31 May 2017 – A talk entitled “The Fight Against Staphylococcus. Where Do We Stand?” was held at the IMU Bukit Jalil Campus. The speaker, who is one of IMU’s Alumna, Anitha Ramadas shared her experience on what is currently happening at hospitals and what do healthcare professionals usually do in order to rectify this situation.
Anitha graduated with the IMU Bachelor of Pharmacy (Hons) programme in 2011. Currently, she is working as a clinical pharmacist in Hospital Kuala Lumpur (HKL) and her job scope is closely related to infectious diseases. She is also one of the contributors for the National Antibiotics Guideline 2014 and is taking part in the Antimicrobial Stewardship Programme in HKL.
The talk started with an introduction to Staphylococcus sp. The Staphylococcus sp. shows gram positive cocci under gram stain and it is in cluster form. It is commensal and usually presented on skin and is not infectious. However, it can be pathogenic when entering the blood and will eventually lead to bacteraemia, infective endocarditis and osteoarticular infections. Fatality is the worst consequence of the infections. It is difficult to clear the bacteria due to the resistance towards antibiotics. In addition, it is easily transmitted by having close contact with patients in hospital and community settings. Approximately 30% of human population is colonised with Staphylococcus sp. There are four strains of Staphylococcus sp. which are methicillin-susceptible Staphylococcus aureus (MSSA), methicillin-resistant S.aureus (MRSA), vancomycin-intermediate S. aureus (VISA) and vancomycin-resistant S. aureus (VRSA). There have been many reports of MSSA, MRSA and VISA while only one case has been reported for VRSA. Cloxacillin is one of the first line treatments for MSSA as it is considered as a narrow spectrum. On the other hand, MRSA is resistant to cloxacillin but susceptible to vancomycin. In Malaysia, the resistance is tested as per CLSI breakpoints. There are two tests available for testing the efficiency of antibiotics towards the bacteria, which are zone of inhibition and E test.

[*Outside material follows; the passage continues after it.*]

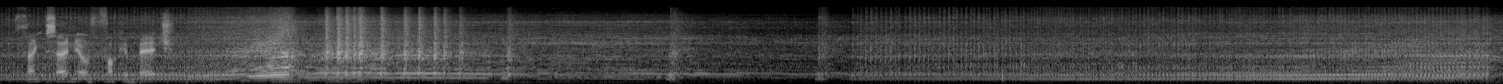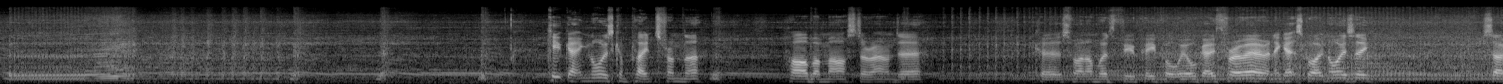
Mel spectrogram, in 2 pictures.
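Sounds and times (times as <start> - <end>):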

In zone of inhibition, the diameter of clear zone is being measured and the larger the diameter, the more efficient the antibiotics. For E test, the minimum inhibitory concentration (MIC) decides whether the bacteria are resistant or susceptible to the antibiotics. The gram negative bacteria become resistant by producing enzyme to hydrolyse antibiotics or developing barrier on cell wall to prevent the antibiotics from moving in. On the contrary, gram positive bacteria such as S. aureus undergo gene modification to become resistant to antibiotic.
Three types of infections were being discussed in this talk, included skin and soft tissue infections, lung infections and bacteraemia. One of the tips in treating infections is to emphasise on the treatment of source (source control) followed by antibiotics as antibiotics treatment without source control will cause resistance to happen and increase the chance of relapse of infections. A few cases have been given by the speaker with a few options and a discussion was carried out to decide the most suitable option for that particular case.
There was a Question and Answer session followed by a kahoot session after the talk. The top 5 winners were awarded with prizes by Mark Cheong, the advisor of Young Pharmacist Chapter (YPC). Anitha was presented with a Certificate of Appreciation by Lim Shi Hao, the Chairperson of YPC and the talk successfully ended around 9.00pm.